Phoenix himself faces no such danger. Although currently living in Florida, he's led a nomadic life and has therefore never been in a position to allow routine to set in. He says his loyalty is to "people and feelings and memories rather than to places.
"Some people find security in routine, but I could never live that way. That's why I could never be on a television series; that would call for routine, for getting up in the morning at a certain time, going to work, going through the same thing, playing the same character."
But the actor does feel that in both Little Nikita and Running on Empty he plays a victim. "I've got to stop doing that," he says. "I've been lucky, I haven't been typecast. I went from Surviving (a TV movie about teen suicide) to playing a nerdy, neurotic computer whizz-kid in Explorers, to Stand By Me, where I played a kind of tragic hero, who is cool in his own way - and then to The Mosquito Coast."

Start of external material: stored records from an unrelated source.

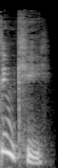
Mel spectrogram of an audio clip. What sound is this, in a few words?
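"dinky", British English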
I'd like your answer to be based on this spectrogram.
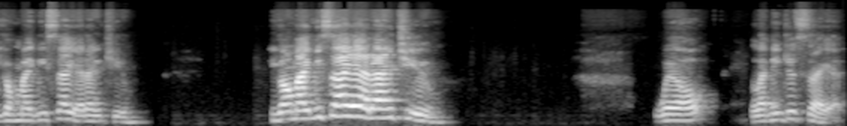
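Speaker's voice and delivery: loud, angry, fed-up, pissed-off outburst. Answering another speaker about a case, pissed off. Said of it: "She's so pissed".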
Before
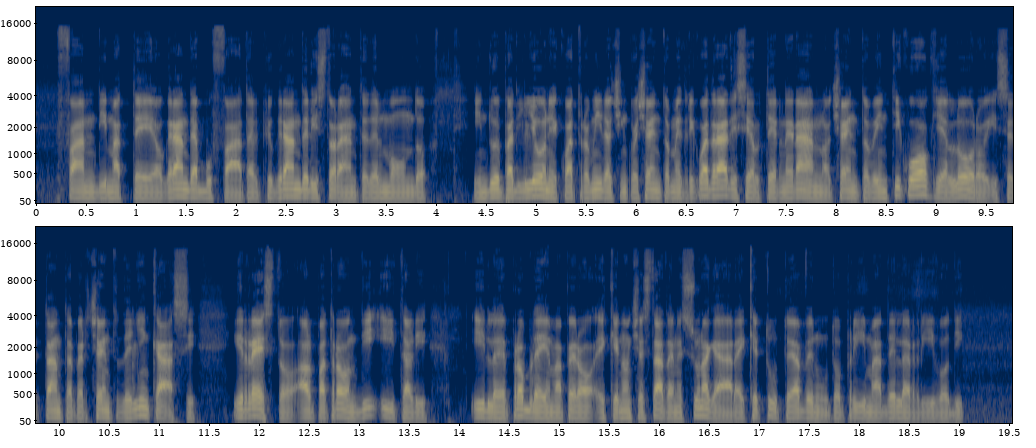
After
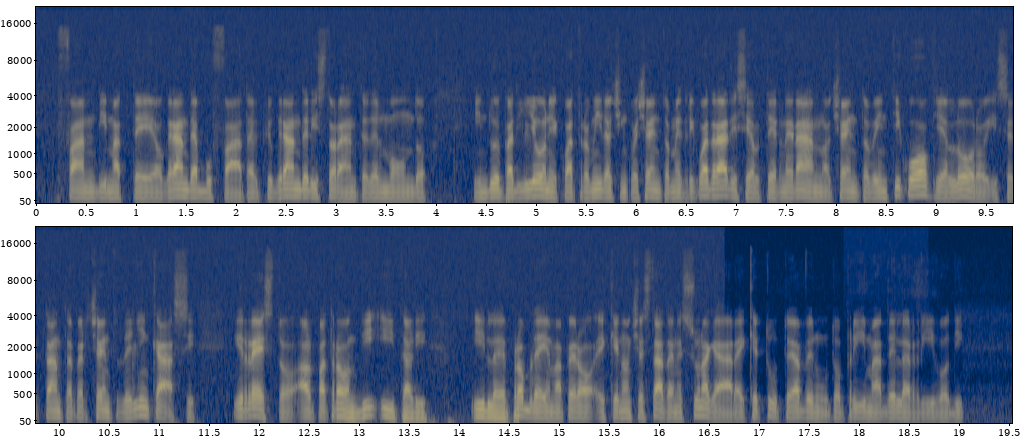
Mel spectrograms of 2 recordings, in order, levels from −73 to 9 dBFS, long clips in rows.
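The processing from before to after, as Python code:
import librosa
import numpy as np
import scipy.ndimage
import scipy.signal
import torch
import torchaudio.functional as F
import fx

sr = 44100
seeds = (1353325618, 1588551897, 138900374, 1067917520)

y = fx.low_shelf(x, sr, hz=130.0, db=11.5, at=(12.77, 14.6))
y = fx.noise_floor_step(y, sr, seeds[0], at_s=16.65, before_db=-43, after_db=-54, tilt_db=0.0)
y = fx.high_shelf(y, sr, hz=4800.0, db=6.5, at=(17.84, 18.69))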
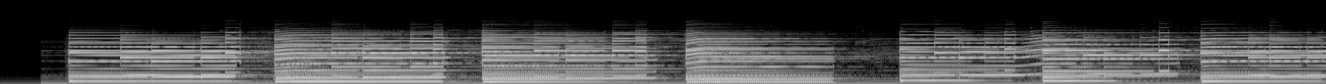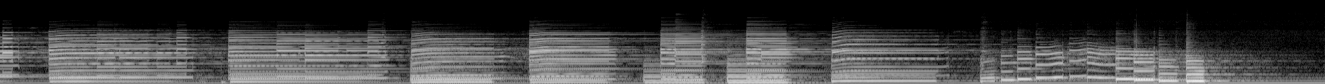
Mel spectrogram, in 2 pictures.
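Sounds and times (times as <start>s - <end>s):
12-string lap guitar playing: 0.4s - 26.4s.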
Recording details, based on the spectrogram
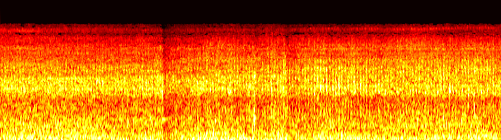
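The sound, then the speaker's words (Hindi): A helicopter, of the kind the government uses to spray poison over standing crops in fields, drones loudly and steadily overhead, its engine roar and rotor noise filling the whole stretch without letup, with no voices. “सरकार कभी हेलीकॉप्टर से जहर छिड़क कर खेतों में खड़ी फसल खत्म करती है तो कभी सेना के जवान जाकर इन फसलों को आग लगाते हैं।”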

His luck extends far beyond the way he's been treated by casting directors. "I feel blessed," says Phoenix. "I have a solid good background. I grew up without strife in the family, in an honest environment that had no manipulation, and with the ability to express myself. In our family, parents and children are equal. It's a pioneering effort and we concentrate on a common goal. We want to contribute something to the world, not to take or abuse the position we're lucky to be in.
"It really upsets me that we're trained from an early age to aspire to be the ideal man or the ideal woman. It's prejudice, really. Many people learn to accept themselves, but others are miserable if they don't look like Robert Redford. And they shouldn't be. It's oppressive. A lot of it has to do with show business. For example, I would like to see more blacks in leading men's roles, to project a more realistic picture of who we are as a people. "
Phoenix feels as strongly about growing anti-gay sentiments. "It's a touchy topic with a lot of people," he says. "But how can you tell someone to stop if that's where their happiness is or if that's how they feel? If that's who they are? There are many gay relationships that I would much rather support as wholesome than some of these people who are just abusing women. I'd say that anything in the name of love is okay. I'm not saying me myself - I feel quite confident with a female - but it's something I want to stand up for .
"I'm quite in love with the human race and this planet that we live on, and I see life as very fresh and beautiful. People say to me, 'Oh you have the world in your hands' or 'You're young and you have all these opportunities.' But that's not why I feel the way I do. It's just my reality. I've felt that way before too. Still, I get very frustrated with the pace of life - I want so badly for people just to understand each other and communicate better! With all this technology, that's the best we can do? Pride so often gets in the way, in politics and everywhere else. It's depressing."
"But," he concludes, "there's the optimistic side of me too, which believes that we live in an incredible time and that if we all come together on the important issues and stand up for our rights, as Bob Marley said, we could really accomplish a lot. I guess I'm a perfectionist. In my mind, I have all these Utopias and fantasies, but I believe they can work. I really do."
The text on this page © Sky Magazine September 1988